ABOUT THIS EXERCISE: Restate the data below word for word. Skip any images it contains.

Items listed in a dataset:
======
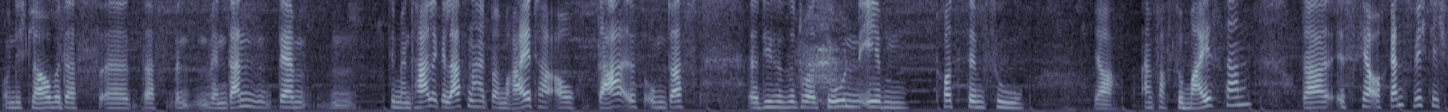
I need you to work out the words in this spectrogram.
Und ich glaube, dass, äh, dass wenn, wenn dann der, die mentale Gelassenheit beim Reiter auch da ist, um das, äh, diese Situationen eben trotzdem zu, ja, einfach zu meistern. Da ist ja auch ganz wichtig,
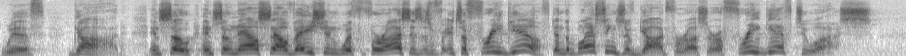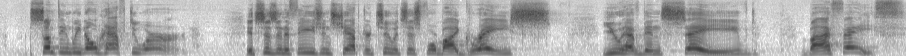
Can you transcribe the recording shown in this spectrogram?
with God. And so, and so now salvation with, for us is a, it's a free gift, and the blessings of God for us are a free gift to us, something we don't have to earn. It says in Ephesians chapter 2, it says, For by grace you have been saved by faith.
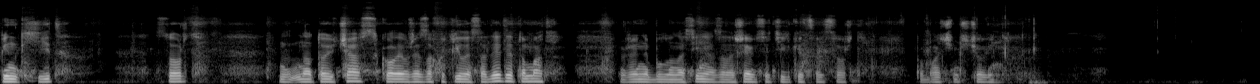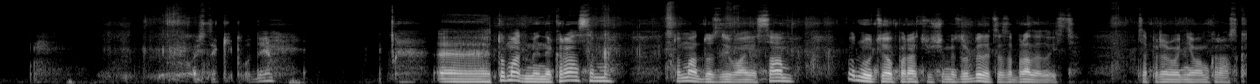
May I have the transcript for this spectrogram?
Пінкхіт сорт. На той час, коли вже захотіли садити томат, вже не було насіння, залишився тільки цей сорт. Побачимо, що він. Ось такі плоди. Е, томат ми не красимо, томат дозріває сам. Одну цю операцію, що ми зробили, це забрали листя. Це природня вам краска.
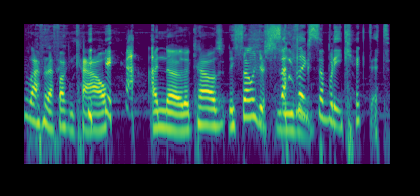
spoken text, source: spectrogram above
You laughing at that fucking cow? I know the cows. They sound like they're sneezing. Sounds like somebody kicked it.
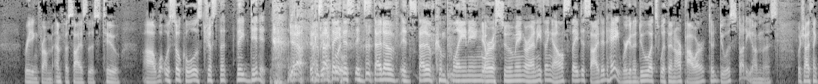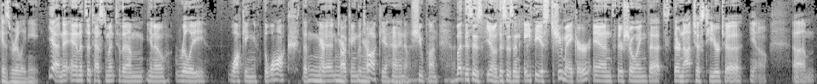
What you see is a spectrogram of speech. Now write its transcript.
reading from emphasized this too. Uh, what was so cool is just that they did it. Yeah, exactly. they just instead of instead of complaining Yep. or assuming or anything else, they decided, hey, we're going to do what's within our power to do a study on this, which I think is really neat. Yeah, and, and it's a testament to them, you know, really walking the walk that and talking the talk. Yeah, I know, shoe pun. But this is, you know, this is an atheist shoemaker, and they're showing that they're not just here to, you know, um,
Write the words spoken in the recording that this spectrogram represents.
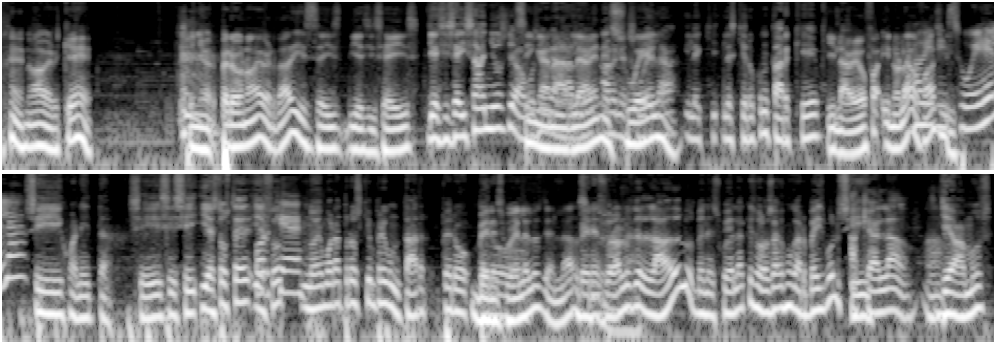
no, a ver qué. Señor, pero no, de verdad, 16, 16. 16 años llevamos Sin ganarle a Venezuela. y le les quiero contar que Y la veo fa- y no la ¿A veo fácil. Venezuela? sí, Juanita. Sí, sí, sí. Y esto usted y ¿Por esto qué? no demora Trotsky en preguntar, pero Venezuela pero- los de al lado. Venezuela los del lado, los Venezuela que solo saben jugar béisbol, sí. Aquí al lado. Ah. Llevamos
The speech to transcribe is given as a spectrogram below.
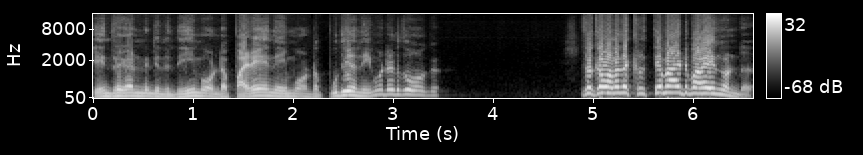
കേന്ദ്ര ഗവൺമെന്റിന്റെ നിയമമുണ്ട് പഴയ നിയമമുണ്ട് പുതിയ നിയമമുണ്ട്. എടുത്തു നോക്ക്. ഇതൊക്കെ വളരെ കൃത്യമായിട്ട് പറയുന്നുണ്ട്.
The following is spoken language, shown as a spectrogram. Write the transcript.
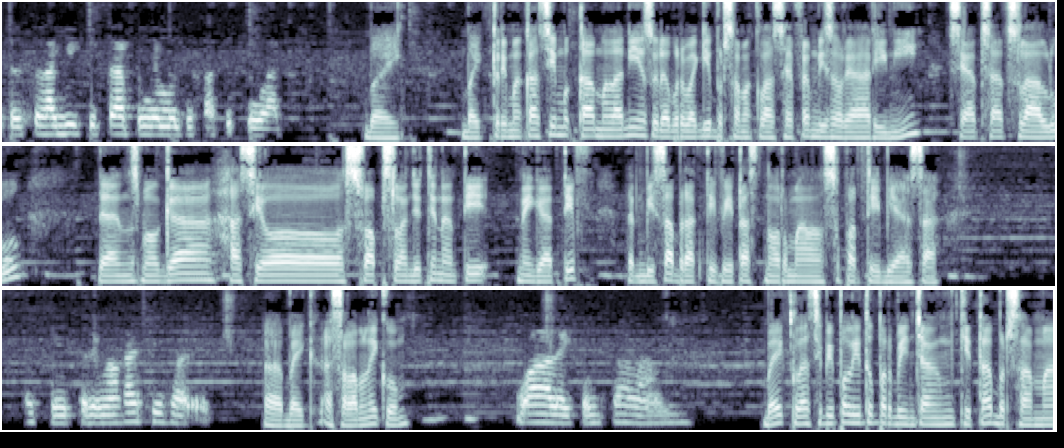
gitu selagi kita punya motivasi kuat. Baik, baik terima kasih Kak Melani yang sudah berbagi bersama kelas FM di sore hari ini. Sehat-sehat selalu dan semoga hasil swab selanjutnya nanti negatif dan bisa beraktivitas normal seperti biasa. Oke, terima kasih Farid. Eh, baik, assalamualaikum. Waalaikumsalam. Baik, Classy People itu perbincangan kita bersama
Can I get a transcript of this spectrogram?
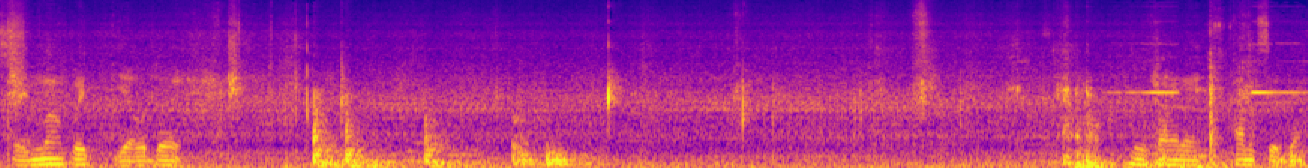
ใส่หม้อก๋วยเตี๋ยวด้วยดูไปเลยทำเสร็จแล้ว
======
WRITTEN SOLUTION:
I need you to work out the words in this spectrogram.
Und ich glaube, dass, äh, dass wenn, wenn dann der, die mentale Gelassenheit beim Reiter auch da ist, um das, äh, diese Situationen eben trotzdem zu, ja, einfach zu meistern. Da ist ja auch ganz wichtig,
Can you transcribe the recording shown in this spectrogram?
with God. And so, and so now salvation with, for us is a, it's a free gift, and the blessings of God for us are a free gift to us, something we don't have to earn. It says in Ephesians chapter 2, it says, For by grace you have been saved by faith.
May I have the transcript for this spectrogram?
Пінкхіт сорт. На той час, коли вже захотіли садити томат, вже не було насіння, залишився тільки цей сорт. Побачимо, що він. Ось такі плоди. Е, томат ми не красимо, томат дозріває сам. Одну цю операцію, що ми зробили, це забрали листя. Це природня вам краска.
spoken text, source: spectrogram above
You laughing at that fucking cow? I know the cows. They sound like they're sneezing. Sounds like somebody kicked it.
What you see is a spectrogram of speech. Now write its transcript.
reading from emphasized this too. Uh, what was so cool is just that they did it. Yeah, exactly. they just instead of instead of complaining Yep. or assuming or anything else, they decided, hey, we're going to do what's within our power to do a study on this, which I think is really neat. Yeah, and, and it's a testament to them, you know, really walking the walk that and talking the talk. Yeah, I know, shoe pun. But this is, you know, this is an atheist shoemaker, and they're showing that they're not just here to, you know, um,
Write the words spoken in the recording that this spectrogram represents.
no, a ver qué. Señor, pero no, de verdad, 16, 16. 16 años llevamos Sin ganarle a Venezuela. y le les quiero contar que Y la veo fa- y no la ¿A veo fácil. Venezuela? sí, Juanita. Sí, sí, sí. Y esto usted y ¿Por esto qué? no demora Trotsky en preguntar, pero Venezuela pero- los de al lado. Venezuela los del lado, los Venezuela que solo saben jugar béisbol, sí. Aquí al lado. Ah. Llevamos
The speech to transcribe is given as a spectrogram below.
കേന്ദ്ര ഗവൺമെന്റിന്റെ നിയമമുണ്ട് പഴയ നിയമമുണ്ട് പുതിയ നിയമമുണ്ട്. എടുത്തു നോക്ക്. ഇതൊക്കെ വളരെ കൃത്യമായിട്ട് പറയുന്നുണ്ട്.
The following is spoken language, shown as a spectrogram. Write the transcript.
gitu selagi kita punya motivasi kuat. Baik, baik terima kasih Kak Melani yang sudah berbagi bersama kelas FM di sore hari ini. Sehat-sehat selalu dan semoga hasil swab selanjutnya nanti negatif dan bisa beraktivitas normal seperti biasa. Oke, terima kasih Farid. Eh, baik, assalamualaikum. Waalaikumsalam. Baik, Classy People itu perbincangan kita bersama
Can I get a transcript of this spectrogram?
ใส่หม้อก๋วยเตี๋ยวด้วยดูไปเลยทำเสร็จแล้ว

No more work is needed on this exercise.